      • I guess I’m old skool, since I think that the formatting of email absolutely matters ๐Ÿ˜‰ I’ll try to be more careful with ‘pre’ in the future, though. Thanks for bringing it to my attention!

        Comment by mulix — February 24, 2004 @ 1:48 AM

  2. If I were in a creative thinking class, I’d probably make the provocative statement “creative thinking classes are useless”, and see what comes out of it. I remember someone who attended a class on how to inculcate motivation in other people, and he decided to be the subject of inculcation. :-B And reportedly, the instructor didn’t know what to do!
    I think the claim that a person’s parse of “opportunityisnowhere” depends on his outlook of life is bull. Many factors can influence the parse, such as whether one’s more familiar with CV (consonant + vowel) or VC or CVC constructions, whether he’s more inclined to see large words or to see smaller words, etc.

    Comment by bicoherent — February 23, 2004 @ 8:13 AM | Reply

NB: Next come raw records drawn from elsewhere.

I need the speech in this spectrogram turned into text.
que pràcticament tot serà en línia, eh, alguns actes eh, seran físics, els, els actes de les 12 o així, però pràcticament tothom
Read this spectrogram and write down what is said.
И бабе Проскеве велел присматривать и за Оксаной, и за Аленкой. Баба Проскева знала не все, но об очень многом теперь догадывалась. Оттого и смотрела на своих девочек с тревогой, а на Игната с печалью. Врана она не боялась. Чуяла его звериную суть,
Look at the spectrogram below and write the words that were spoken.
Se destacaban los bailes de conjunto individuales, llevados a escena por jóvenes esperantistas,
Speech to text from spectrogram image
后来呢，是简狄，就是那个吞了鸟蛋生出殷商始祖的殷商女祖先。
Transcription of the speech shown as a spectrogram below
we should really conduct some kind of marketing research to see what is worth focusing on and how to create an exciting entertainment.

    • > I think the claim that a person’s parse of “opportunityisnowhere” depends
      > on his outlook of life is bull. Many factors can influence the parse,
      > such as whether one’s more familiar with CV (consonant + vowel) or VC or
      > CVC constructions, whether he’s more inclined to see large words or to
      > see smaller words, etc.
      In all fairness, the instructor didn’t make that claim, I did in the post. I agree I was guilty of gross over-simplification in order to get the basic point accross.

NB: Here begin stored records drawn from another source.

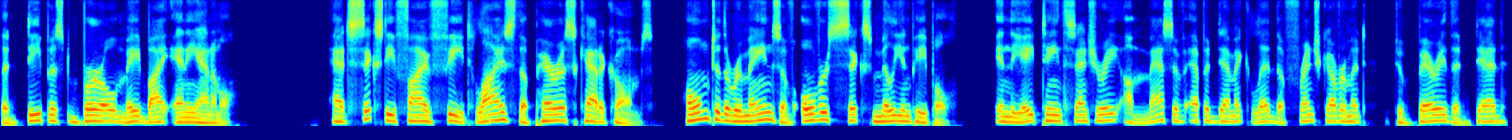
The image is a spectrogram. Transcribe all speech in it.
the deepest burrow made by any animal. At 65 feet lies the Paris Catacombs, home to the remains of over 6 million people. In the 18th century, a massive epidemic led the French government to bury the dead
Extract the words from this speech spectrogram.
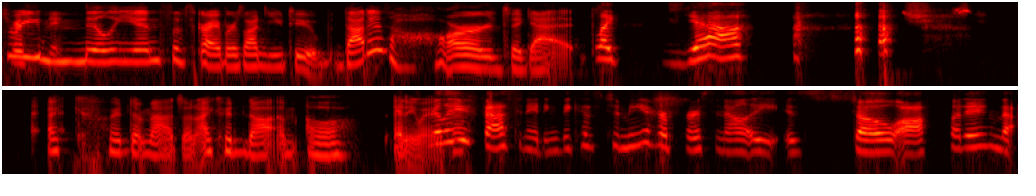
three interesting. million subscribers on YouTube. That is hard to get. like yeah, I couldn't imagine. I could not. Um, oh, anyway. it's really fascinating because to me her personality is so off-putting that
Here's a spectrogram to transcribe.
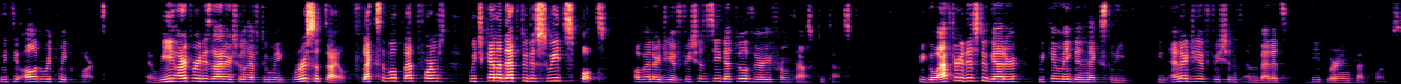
with the algorithmic part. And we hardware designers will have to make versatile, flexible platforms which can adapt to the sweet spot of energy efficiency that will vary from task to task. If we go after this together, we can make the next leap in energy efficient embedded deep learning platforms.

      Comment by mulix — February 24, 2004 @ 1:46 AM | Reply


RSS feed for comments on this post. TrackBack URI

Leave a Reply

Fill in your details below or click an icon to log in:

WordPress.com Logo

You are commenting using your WordPress.com account. Log Out / Change )

Twitter picture

You are commenting using your Twitter account. Log Out / Change )

Facebook photo

You are commenting using your Facebook account. Log Out / Change )

Google+ photo

You are commenting using your Google+ account. Log Out / Change )

Connecting to %s

Blog at WordPress.com.

%d bloggers like this: